While you don’t need an art school background to understand and appreciate good graphic design, becoming familiar with some basic design principles can pay big dividends if you’re thinking about hiring a graphic designer to work with your business or brand.
Do Your Homework
Start by spending some time looking at your competition’s logos, websites and business cards, and take notes about your reactions. You’ll quickly find that you have opinions about what you like and don’t like. Even reactions that seem vague to you (“I hate the color orange” or “I like XYZ’s logo”) can help a savvy graphic designer create a product you’ll love.
When it comes to graphic design, what’s left out is just as important as what’s put in. Good designs use white space — areas intentionally left blank — to balance out text and images. Your eyes need this uncluttered space to help you figure out what’s important and to guide you as you read a web page or brochure. Using white space effectively makes a design more attractive to the reader and easier to use.
Decide on Content
Just as you can’t write an article if you don’t know what you’re trying to say, you can’t select the perfect design if you haven’t thought about what you’re trying to communicate.

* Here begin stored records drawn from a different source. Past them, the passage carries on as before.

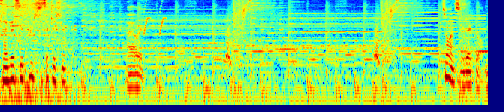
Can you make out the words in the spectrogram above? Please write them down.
C'est un glacier plus, c'est ça qui est chiant. Ah oui. « 126 d'accord. Bon,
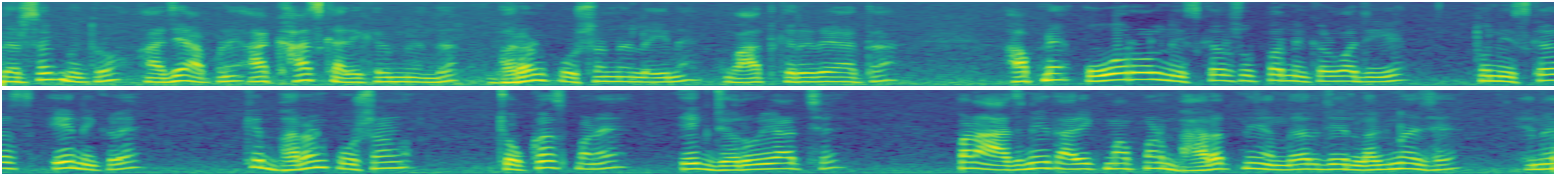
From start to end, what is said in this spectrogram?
દર્શક મિત્રો, આજે આપણે આ ખાસ કાર્યક્રમની અંદર ભરણ પોષણને લઈને વાત કરી રહ્યા હતા. આપણે ઓવરઓલ નિષ્કર્ષ ઉપર નીકળવા જઈએ તો નિષ્કર્ષ એ નીકળે કે ભરણ પોષણ ચોક્કસપણે એક જરૂરિયાત છે. પણ આજની તારીખમાં પણ ભારતની અંદર જે લગ્ન છે, એને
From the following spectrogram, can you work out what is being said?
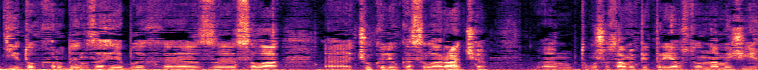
діток родин загиблих з села Чукалівка, села Радча. Ем, тому що саме підприємство на межі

What adjectives describe your business? What message should prospective clients or customers take from your logo or website? Jot down a few important ideas that you want to get across, and make a list of vital information that must be included in a design (your website URL and email address, for example, must appear on a business card, whereas a photograph of your office need not).
It’s human nature to overdo things: too many words, too many images and too many colors. An experienced graphic designer can help you pare down your design, letting a clear and unified message shine through.
Focus on Fonts
The style of typeface used can make or break a design. Subtle differences, like a serif (the “feet” at the bottom of some letters) or the thickness of the strokes can play a surprisingly big role in a reader’s reaction to a font. Avoid cutesy styles (like Curlz), overused fonts (like Papyrus), and above all else, stay away from Comic Sans.
Color choice is more than just an aesthetic decision; colors often have symbolic meanings that can affect how a design is perceived. Warm colors, like red and yellow, are energetic and attract attention, while cool blues and lavenders are soothing. Specific colors often carry symbolism; green, for example, is associated with nature — a good choice for a landscaper or nursery. Pink is considered by many to be a feminine color, perhaps not the best choice if your customers are predominantly men. Give some thought to the colors you gravitate toward, and consider how they affect the overall look and meaning of a design.
Stay On Message
The best design is one that represents your brand or business most effectively. Blindly following fads or copying the look of other logos or websites won’t accomplish that. When evaluating a design, think about how each individual component –font, color, layout, and logo, to name a few– represents your business and what message each component sends. By keeping an eye on your goals, you’ll end up with a design that looks good and does the job for years to come.